  • Regulatory: Evolving statutory reporting requirements and changes in the tax code and tax practices make the task of accurately reporting on operations and financial position to internal and external stakeholders more challenging. This is a challenge for CFOs of multinationals due to differing standards and practices in different regions around the world. CFOs and Directors of publicly traded companies can be held personally liable if there are material inaccuracies in the reporting. Even if that does not happen, regulatory scrutiny can result in reputational damage and the company’s valuation.

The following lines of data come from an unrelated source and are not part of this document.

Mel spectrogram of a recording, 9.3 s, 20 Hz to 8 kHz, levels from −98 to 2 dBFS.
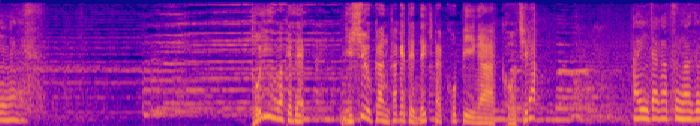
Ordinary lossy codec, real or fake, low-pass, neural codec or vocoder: none; fake; 7.2 kHz; vocoder, 44.1 kHz, 128 mel bands, Pupu-Vocoder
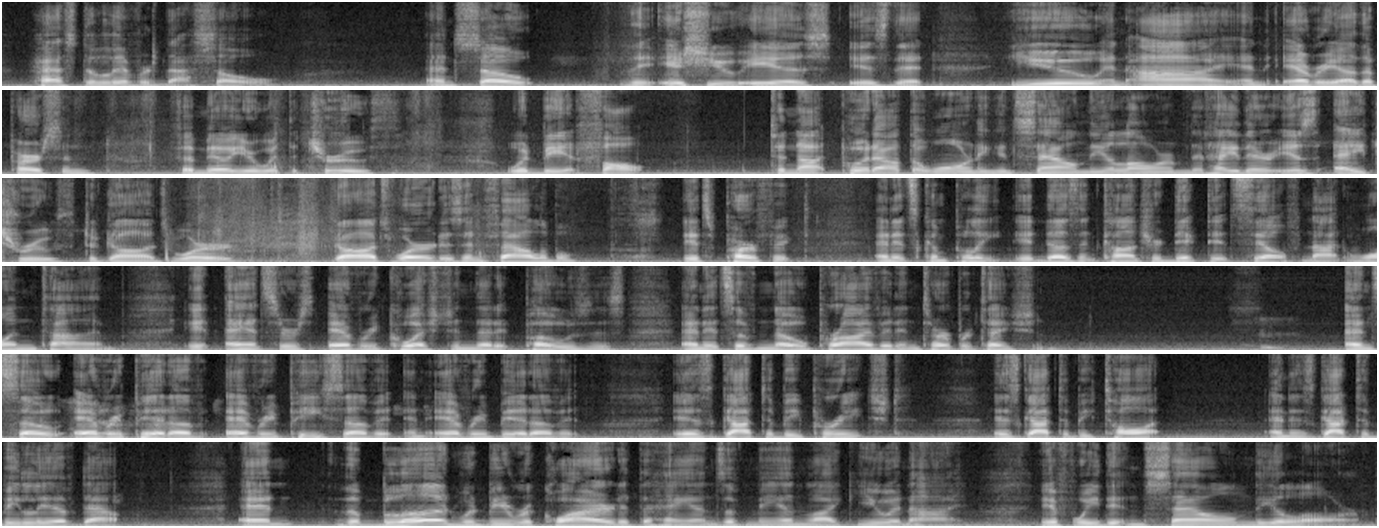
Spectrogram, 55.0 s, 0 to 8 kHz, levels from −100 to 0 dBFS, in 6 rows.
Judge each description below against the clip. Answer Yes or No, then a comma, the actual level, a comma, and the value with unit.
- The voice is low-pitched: Yes, low, 115 Hz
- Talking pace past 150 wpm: No, slow, 135 wpm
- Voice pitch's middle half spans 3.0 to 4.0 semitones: Yes, average, 3.3 semitones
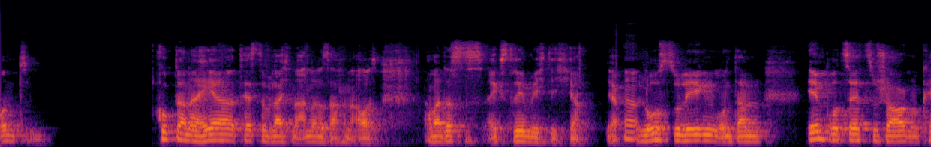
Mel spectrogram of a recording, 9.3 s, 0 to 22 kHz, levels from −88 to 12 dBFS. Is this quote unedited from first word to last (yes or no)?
yes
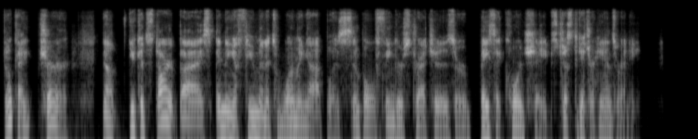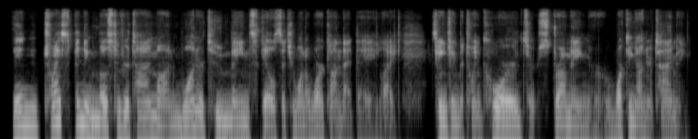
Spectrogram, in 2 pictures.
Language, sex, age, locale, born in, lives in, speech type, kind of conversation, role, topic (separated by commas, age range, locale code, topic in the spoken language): English, male, 50-54, en-US, United States, United States, read, expert-assistant, expert, How can learning a new skill change your perspective?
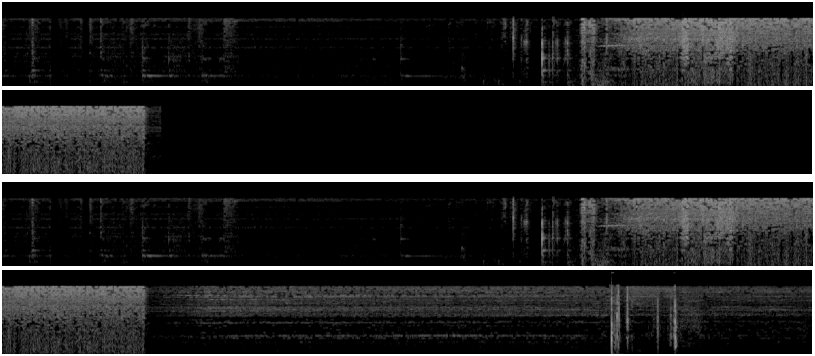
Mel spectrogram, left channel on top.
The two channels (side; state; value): left; drops out; at 9.7 s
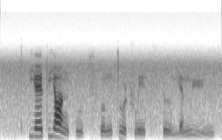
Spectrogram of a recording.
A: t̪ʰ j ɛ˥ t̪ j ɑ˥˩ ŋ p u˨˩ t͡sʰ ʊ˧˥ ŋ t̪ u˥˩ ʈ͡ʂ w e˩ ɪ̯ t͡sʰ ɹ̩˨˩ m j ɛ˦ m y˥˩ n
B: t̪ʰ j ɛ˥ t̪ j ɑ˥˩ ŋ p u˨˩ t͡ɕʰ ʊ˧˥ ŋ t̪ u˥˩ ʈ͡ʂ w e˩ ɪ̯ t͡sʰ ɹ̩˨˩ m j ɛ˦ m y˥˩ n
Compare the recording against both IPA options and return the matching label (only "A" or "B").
A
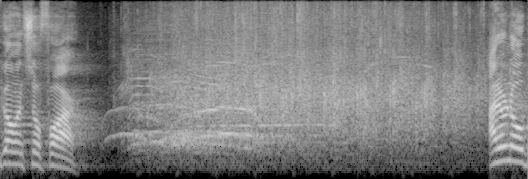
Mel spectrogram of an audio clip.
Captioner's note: crowd cheering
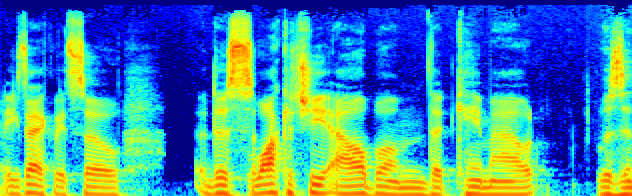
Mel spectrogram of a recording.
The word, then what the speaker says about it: Uakti: the Brazilian group Wakati, which, by the way, is spelled U-A-K-T-I, and Third Coast Percussion?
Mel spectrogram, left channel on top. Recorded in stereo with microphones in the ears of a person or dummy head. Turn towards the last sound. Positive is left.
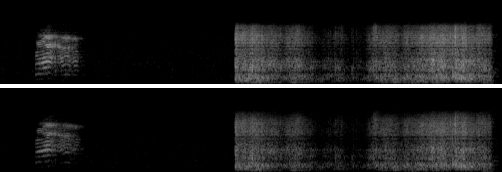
turn(degrees=10)  # may be behind; listen again after turning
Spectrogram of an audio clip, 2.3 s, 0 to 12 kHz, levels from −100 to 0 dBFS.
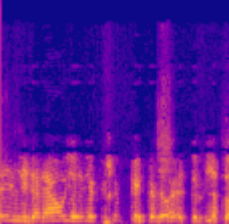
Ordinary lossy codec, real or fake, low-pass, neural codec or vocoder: AAC, 32 kbps; real; 10.8 kHz; none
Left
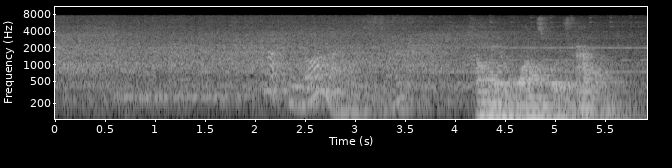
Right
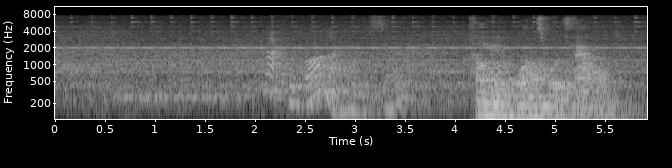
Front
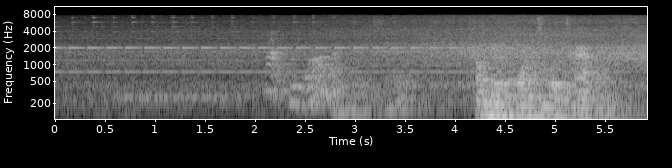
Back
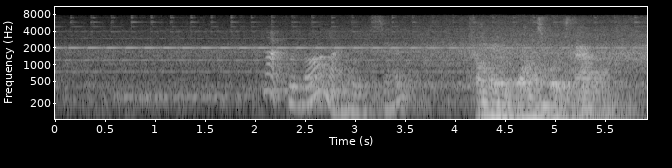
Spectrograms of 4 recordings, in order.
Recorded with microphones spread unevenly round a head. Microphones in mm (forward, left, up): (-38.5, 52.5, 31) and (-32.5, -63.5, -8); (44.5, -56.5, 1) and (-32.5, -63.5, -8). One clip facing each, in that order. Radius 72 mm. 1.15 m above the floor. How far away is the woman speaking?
About 0.6 m.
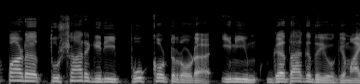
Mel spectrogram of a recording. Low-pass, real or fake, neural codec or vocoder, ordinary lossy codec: 10.8 kHz; real; none; AAC, 96 kbps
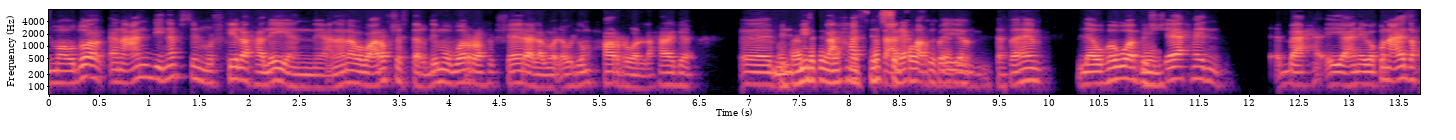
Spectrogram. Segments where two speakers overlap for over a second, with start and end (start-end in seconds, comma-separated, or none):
7.2-9.2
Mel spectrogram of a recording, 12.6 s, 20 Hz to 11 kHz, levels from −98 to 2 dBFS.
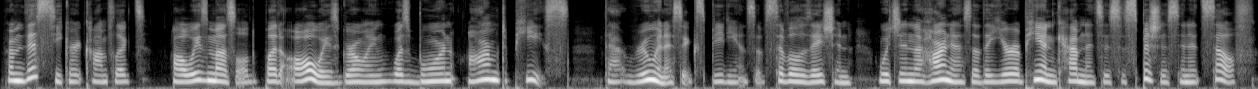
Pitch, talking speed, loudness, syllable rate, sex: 220 Hz, 145 wpm, -19 LUFS, 4.6 syllables/s, female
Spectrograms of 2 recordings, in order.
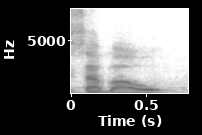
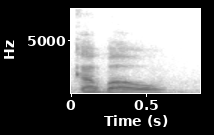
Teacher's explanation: kebanyakan kampung-kampungan di negeri Melaka masih lagi menggunakan bunyi diftong AU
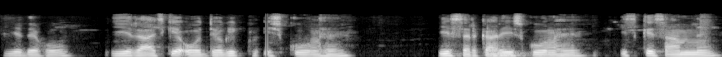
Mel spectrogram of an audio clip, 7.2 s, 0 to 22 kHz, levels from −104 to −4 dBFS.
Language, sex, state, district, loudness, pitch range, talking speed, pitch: Hindi, male, Uttar Pradesh, Budaun, -21 LUFS, 115-130 Hz, 115 wpm, 120 Hz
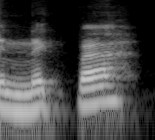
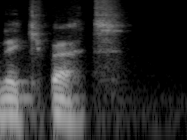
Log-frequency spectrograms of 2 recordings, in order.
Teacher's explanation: in Arabic they say nikbah, but we Iranians pronounce the t at the end, nikbat. But nikbah is something Israelis and people who follow the Arab-Israeli conflict are familiar with.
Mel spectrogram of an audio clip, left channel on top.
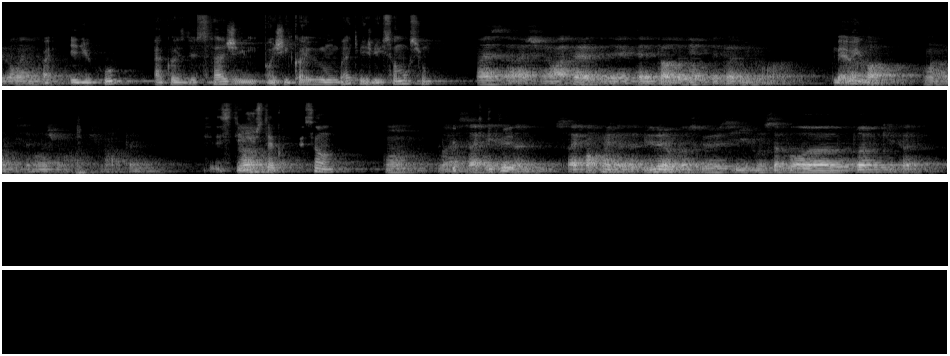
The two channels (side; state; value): right; silent; digital silence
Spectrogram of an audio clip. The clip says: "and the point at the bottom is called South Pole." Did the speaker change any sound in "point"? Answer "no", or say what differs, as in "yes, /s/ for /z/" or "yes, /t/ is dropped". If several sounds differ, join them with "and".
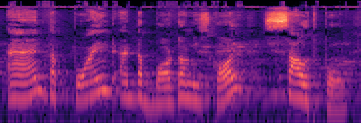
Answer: no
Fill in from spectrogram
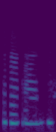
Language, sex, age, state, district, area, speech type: Malayalam, female, 18-30, Kerala, Kannur, rural, conversation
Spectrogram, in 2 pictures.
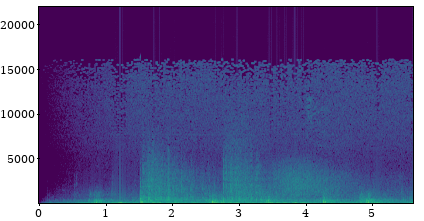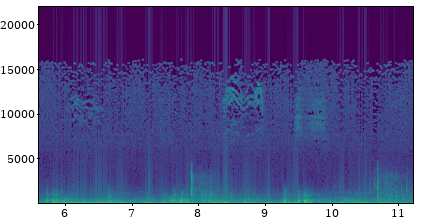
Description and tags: Firework background
New year fireworks
explosion, firework, new-year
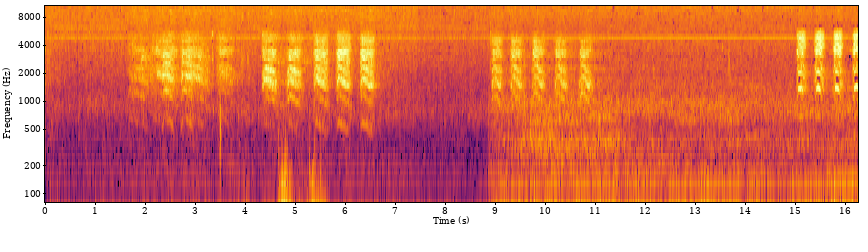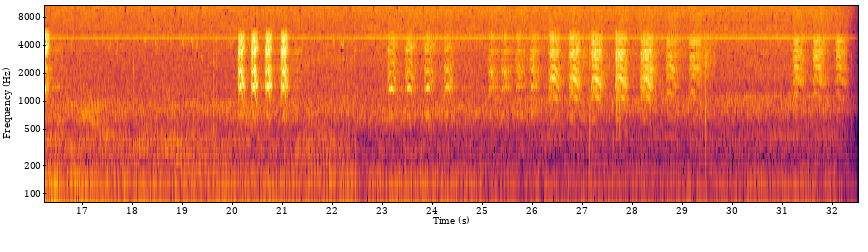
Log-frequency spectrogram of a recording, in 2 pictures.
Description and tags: crow-calls
This is about a 30 sec. urban field recording of several crows flying around the neighborhood and talking with one another. Recorded early on a December Sunday morning in suburban San Diego, California. Some distant jet noise in part of the sample. Assembled from three short recordings made with a digital still camera.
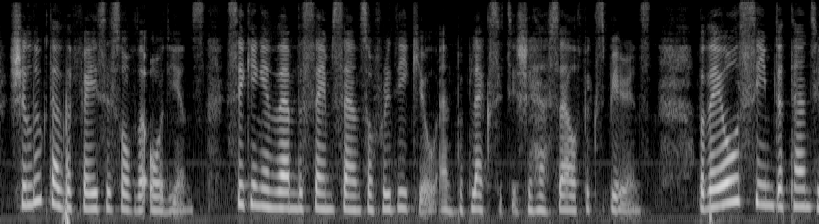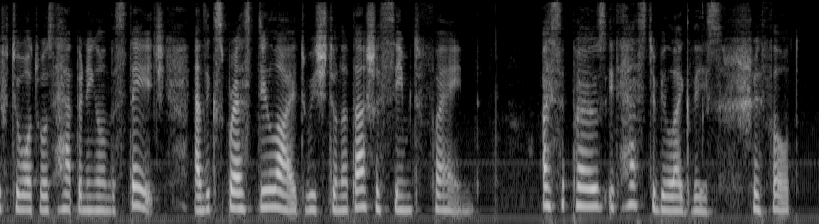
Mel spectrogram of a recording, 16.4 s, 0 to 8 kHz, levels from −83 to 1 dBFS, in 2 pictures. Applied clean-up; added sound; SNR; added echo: none; none; none; none.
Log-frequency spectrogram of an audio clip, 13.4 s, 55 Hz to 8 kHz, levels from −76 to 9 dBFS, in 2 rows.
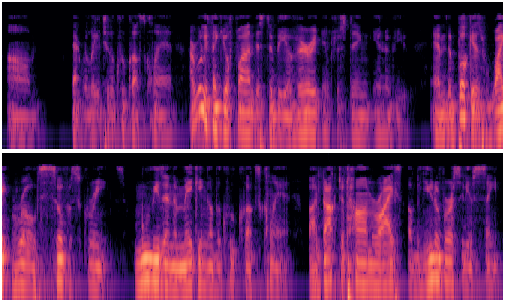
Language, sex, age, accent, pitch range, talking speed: English, male, 40-59, American, 90-110 Hz, 205 wpm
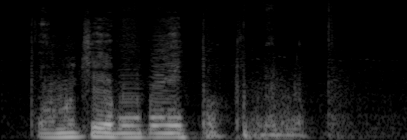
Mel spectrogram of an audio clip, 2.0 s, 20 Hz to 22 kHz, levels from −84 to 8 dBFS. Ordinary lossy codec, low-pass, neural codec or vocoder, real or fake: none; none; codec, 44.1 kHz, 1.7 kbps, Pupu-Codec; fake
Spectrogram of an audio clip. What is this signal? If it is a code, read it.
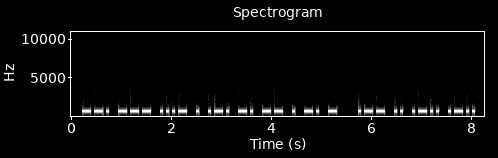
Morse code, heard as a keyed tone, about 21 wpm, 700 Hz. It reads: GOVERNMENT WILL
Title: Sentences from Top 1000 Words - Review Part 3 - 20wpm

Given these challenges, it is no surprise that the finance team is spending over half (53%) of its time on reporting and data gathering alone (EY-DNA of CFO Study, 2016). While the above issues have plagued the finance function for a while and seem somewhat intractable, new technologies give us hope for improvement. Newer technologies and capabilities like embedded analytics, RPA, mobile and email integration, workflow, and APIs (among others) are being embedded in the latest ERP and best-of-breed finance applications making some of the more routine tasks easier and potentially freeing up time for activities like – bringing greater insight into internal operational opportunities and supporting strategic business initiatives, areas that CEOs are increasing looking for CFOs to lead. While some of these technologies can drive efficiencies, true transformation is only possible if process and organizational issues are addressed in concert. The findings of the EY study cited above are consistent with this assertion as is evident in the survey responses of CFOs:

  • 67% of CFOs cited partnering between finance and business to be a key area of focus
  • 57% of the respondents saw deploying state of the art technology jointly with process improvement as a major focus
  • 56% of respondents said that building skills in predictive and prescriptive analytics is critical to the future.

CFOs are constantly challenged with how to balance cost, risk and service level while ensuring accounting and reporting compliance and sufficient support of strategic priorities. Finance transformation will allow CFOs greater ability to meet this challenge by leveraging newer technologies, while concurrently addressing organizational and process inefficiencies. With the increasing demands on the CFO and the availability of new technologies, the time of right for companies to embark on Finance Transformation.

I look forward to learning how your company is grappling with these challenges and to share how we are addressing these issues for our clients.

See how Ramco, one of our solution partners, is developing technology to help CFO’s in this area – Ramco Next-gen Finance